(Material supplied begins)

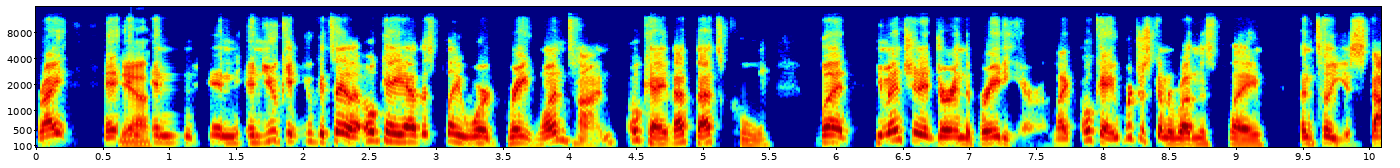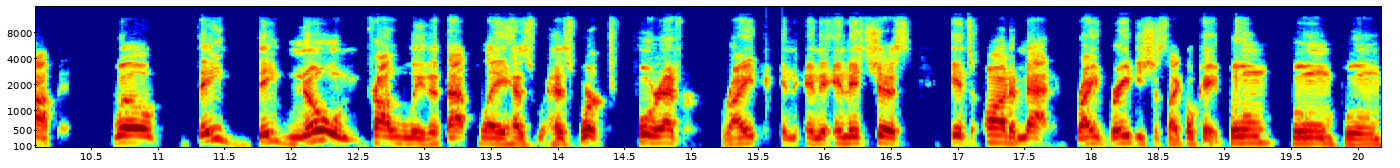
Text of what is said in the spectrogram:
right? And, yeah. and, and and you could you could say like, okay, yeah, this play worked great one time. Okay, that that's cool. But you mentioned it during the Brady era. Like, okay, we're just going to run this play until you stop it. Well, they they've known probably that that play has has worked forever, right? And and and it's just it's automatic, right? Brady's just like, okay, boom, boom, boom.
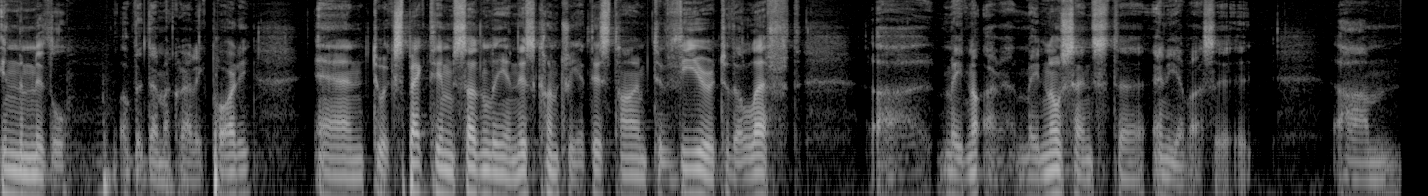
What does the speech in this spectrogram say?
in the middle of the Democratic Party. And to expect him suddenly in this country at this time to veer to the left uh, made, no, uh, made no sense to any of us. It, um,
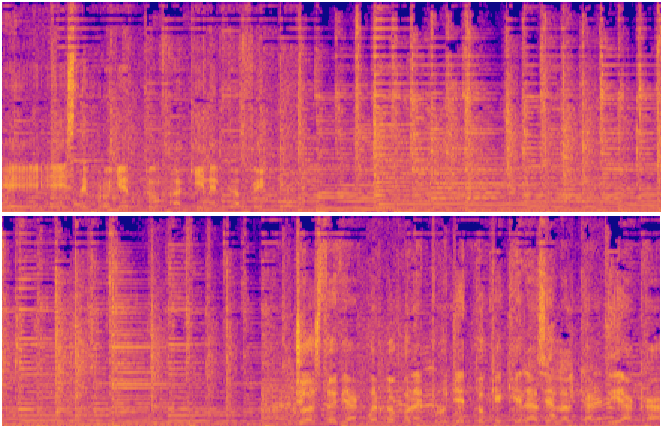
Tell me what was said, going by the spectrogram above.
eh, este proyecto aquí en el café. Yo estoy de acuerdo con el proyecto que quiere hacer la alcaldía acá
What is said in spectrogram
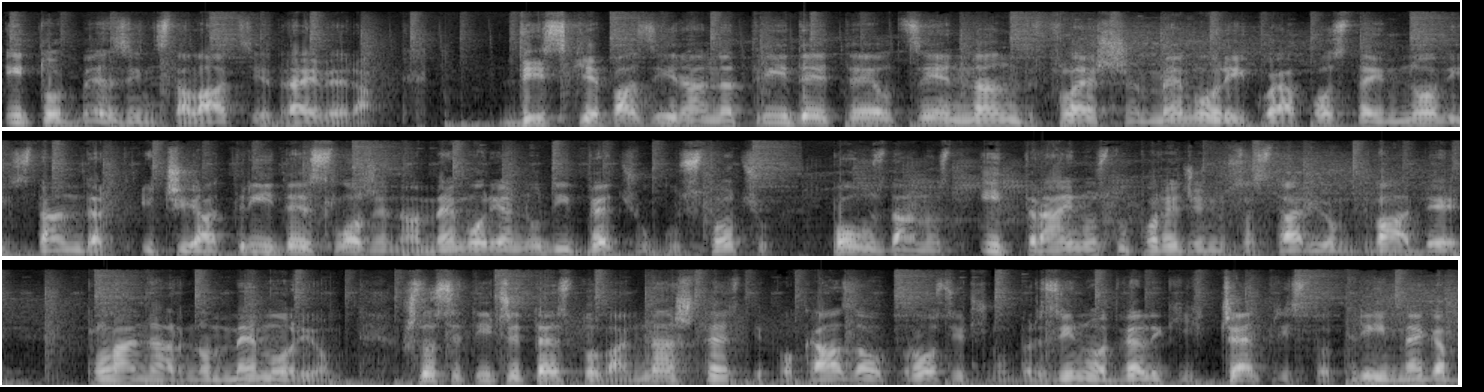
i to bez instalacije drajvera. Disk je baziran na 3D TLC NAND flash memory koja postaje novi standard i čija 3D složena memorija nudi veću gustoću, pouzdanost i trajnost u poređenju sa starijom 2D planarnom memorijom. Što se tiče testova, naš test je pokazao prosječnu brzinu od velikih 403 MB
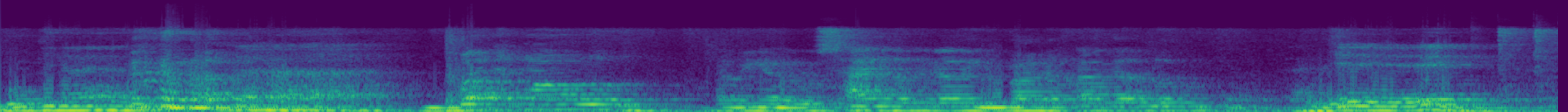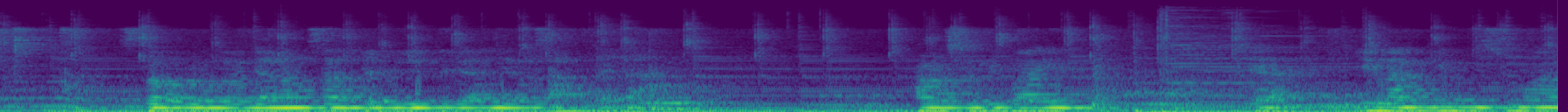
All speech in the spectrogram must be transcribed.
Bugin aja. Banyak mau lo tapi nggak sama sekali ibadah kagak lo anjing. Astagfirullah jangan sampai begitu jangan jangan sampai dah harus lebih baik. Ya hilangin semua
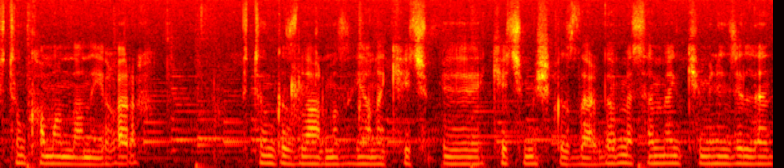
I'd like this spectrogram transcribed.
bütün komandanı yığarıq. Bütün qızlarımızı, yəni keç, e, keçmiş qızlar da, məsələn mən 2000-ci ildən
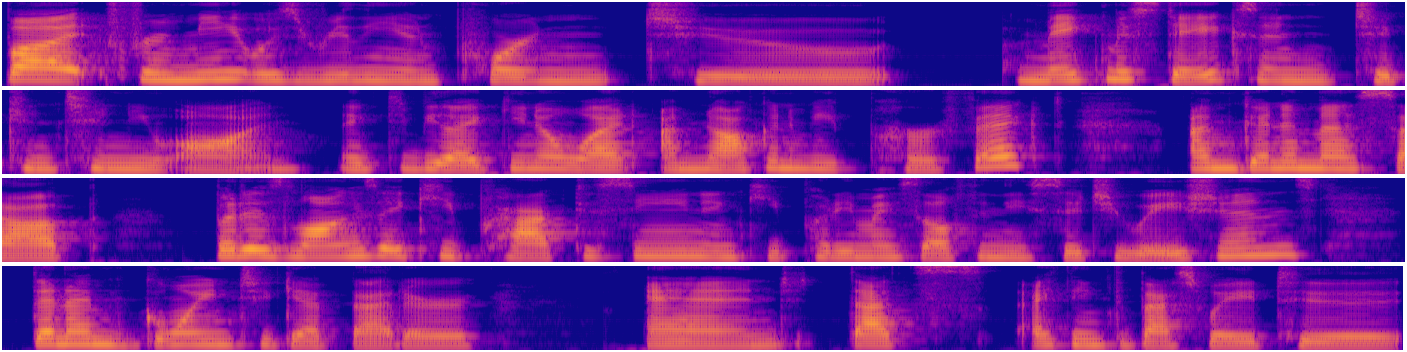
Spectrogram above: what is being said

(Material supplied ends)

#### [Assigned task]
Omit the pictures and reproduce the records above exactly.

#### [Solution to this problem]
Text of what is said in the spectrogram:
right? And, yeah. and, and and you could you could say like, okay, yeah, this play worked great one time. Okay, that that's cool. But you mentioned it during the Brady era. Like, okay, we're just going to run this play until you stop it. Well, they they've known probably that that play has has worked forever, right? And and and it's just it's automatic, right? Brady's just like, okay, boom, boom, boom.
What does the speech in this spectrogram say?
in the middle of the Democratic Party. And to expect him suddenly in this country at this time to veer to the left uh, made, no, uh, made no sense to any of us. It, um,
Tell me what was said, going by the spectrogram above.
eh, este proyecto aquí en el café. Yo estoy de acuerdo con el proyecto que quiere hacer la alcaldía acá
What is said in spectrogram
i to bez instalacije drajvera. Disk je baziran na 3D TLC NAND flash memory koja postaje novi standard i čija 3D složena memorija nudi veću gustoću, pouzdanost i trajnost u poređenju sa starijom 2D planarnom memorijom. Što se tiče testova, naš test je pokazao prosječnu brzinu od velikih 403 MB
All speech in the spectrogram must be transcribed.
Bugin aja. Banyak mau lo tapi nggak sama sekali ibadah kagak lo anjing. Astagfirullah jangan sampai begitu jangan jangan sampai dah harus lebih baik. Ya hilangin semua
I'd like this spectrogram transcribed.
bütün komandanı yığarıq. Bütün qızlarımızı, yəni keç, e, keçmiş qızlar da, məsələn mən 2000-ci ildən
Spectrogram above: what is being said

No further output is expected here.